Before the start of CrossVegas I asked Jamey Driscoll, of the Cannondale p/b Cyclocrossworld.com team, where he would attack in the race. He laughed and said I don’t know.
For the past two years, Driscoll has gone on the attack on the grassy course about 15 minutes away from the Las Vegas strip. In the inaugural race, he made his move along with Chris Jones on the first lap to take the win, the biggest of his career at that point. Many are still talking about the party that followed his victory.
In 2010, the Vermonter took a solo flyer halfway through the race, staying away from the concerted chase only to be pipped at the finish line by Francis Mourey (FDJ). Driscoll finished second.

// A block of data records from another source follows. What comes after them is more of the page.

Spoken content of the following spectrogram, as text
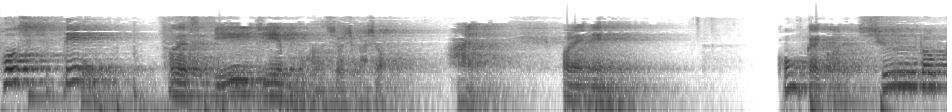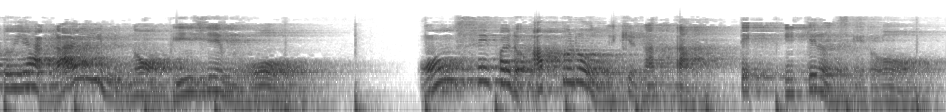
そして、そうです。BGM の話をしましょう。はい。これね、今回この収録やライブの BGM を音声ファイルをアップロードできるようになったって言ってるんですけど、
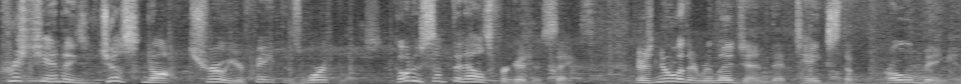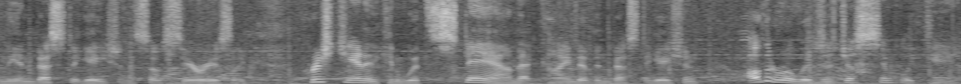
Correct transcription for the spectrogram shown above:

And he did it again in 2011. The 24-year old rider attacked on the “sketchy sidewalk thing” with about four laps to go.
The field shattered under pressure of a fast first lap with a group of 11 riders off the front. For the next laps, the group which included Driscoll was like a breathing, swarming being, expanding and contracting under non-stop attacks.
“I think the Euro guys and anyone with teammate was trading off attacks.” Driscoll explained. “Just no one was letting anyone up the road basically because all the Euro guys are really big names, everyone in the group knew that you can’t let a big gap go.”
And then, Driscoll saw the perfect time to attack, the first move that stuck for more than a few meters.
“Tim was on the front, he was coming up from above and I came from below on the path and he closed whatever gap was there. You can’t really pass on that because that is really slippery and sketchy, that whole section he just sat up. It was a well-timed attack but I think the group decided that no one was getting away. “ Driscoll said.
With Driscoll off the front, his two teammates Tim Johnson and Christian Heule went to the front of the group to slow it down, until someone could get around. Not just anybody but double World Champion Bart Wellens (Telenet-Fidea) who made his way up to Driscoll and then dropped him.
The Europeans, including Wellens and his teammate Rob Peeters, reigning U23 World Champion Lars van der Haar, Bart Aernouts (both of Rabobank) had learned from the past races.
“I think after doing this race and hearing about it, they know it’s a lot more tactical.” Driscoll said about the Europeans that traveled to Interbike to race at CrossVegas.
“It can be like a road race where everyone looks at each other while the race goes up the road. I tried but I think it wasn’t so much a matter of fitness, granted that may have been lacking a little bit too, but it was more a matter of people weren’t racing it like they had in the past few years.”
Driscoll was re-absorbed by the front group now chasing Wellens who was ultimately caught in the final lap. Van der Haar took the win in a tight sprint with Driscoll finishing in ninth place.
He admits to having a love-hate relationship with the CrossVegas race. “I don’t know if anyone has a love-love relationship with this race. I’ve had some good results, if you’re willing to suffer, if the race plays out in a manner that you can suffer for an extent of time, it can pay off.” Driscoll concluded.